Extracted records
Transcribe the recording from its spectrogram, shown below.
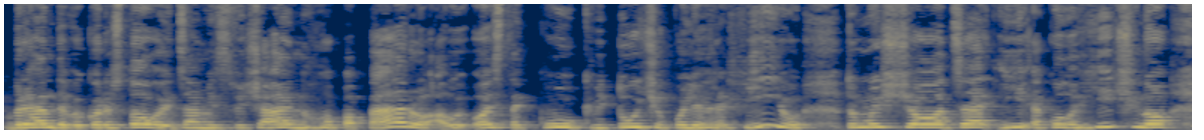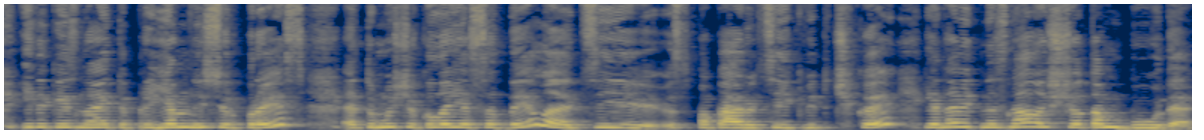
бренди використовують замість звичайного паперу, а ось таку квітучу поліграфію, тому що це і екологічно, і такий, знаєте, приємний сюрприз. Е, Тому що коли я садила ці з паперу ці квіточки, я навіть не знала, що там буде.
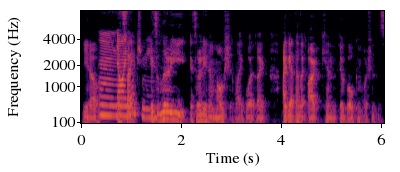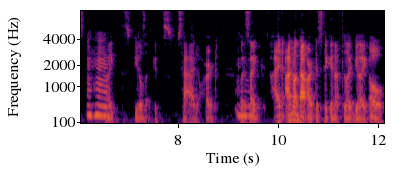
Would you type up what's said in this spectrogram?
You know, Mm, no, It's I know like- what you mean. it's literally it's literally an emotion. Like what? Like I get that like art can evoke emotions. mm-hmm. Like this feels like it's sad art, but it's Mhm. like I I'm not that artistic enough to like be like, oh,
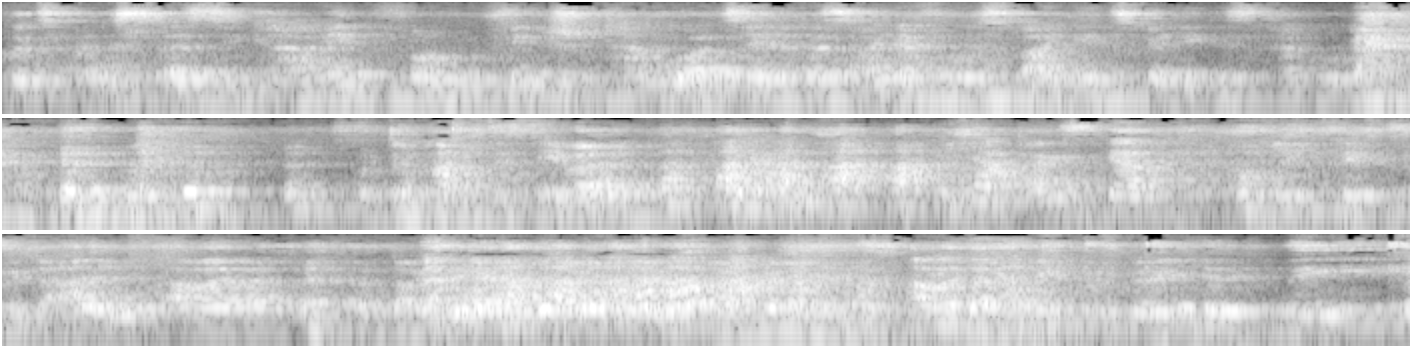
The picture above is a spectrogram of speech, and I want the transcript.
kurz Angst, als die Karin vom finnischen Tango erzählte, dass einer von uns beiden jetzt fälliges Tango hat. Und du hast das Thema Ich habe Angst gehabt, hoffentlich trifft es Ralf, aber dann, danke, danke, aber dann habe ich befürchtet, nee.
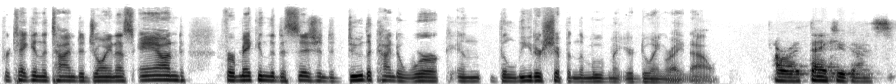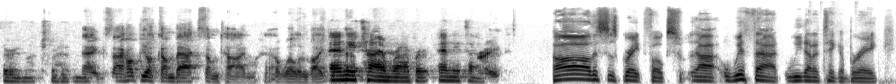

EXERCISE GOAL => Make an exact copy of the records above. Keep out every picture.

EXERCISE RESPONSE =>
Transcribe the recording from its spectrogram, shown below.
бренди використовують замість звичайного паперу, а ось таку квітучу поліграфію, тому що це і екологічно, і такий, знаєте, приємний сюрприз. Е, Тому що коли я садила ці з паперу ці квіточки, я навіть не знала, що там буде.
Would you type up what's said in this spectrogram?
You know, Mm, no, It's I know like- what you mean. it's literally it's literally an emotion. Like what? Like I get that like art can evoke emotions. mm-hmm. Like this feels like it's sad art, but it's Mhm. like I I'm not that artistic enough to like be like, oh,
The picture above is a spectrogram of speech, and I want the transcript.
kurz Angst, als die Karin vom finnischen Tango erzählte, dass einer von uns beiden jetzt fälliges Tango hat. Und du hast das Thema Ich habe Angst gehabt, hoffentlich trifft es Ralf, aber dann, danke, danke, aber dann habe ich befürchtet, nee.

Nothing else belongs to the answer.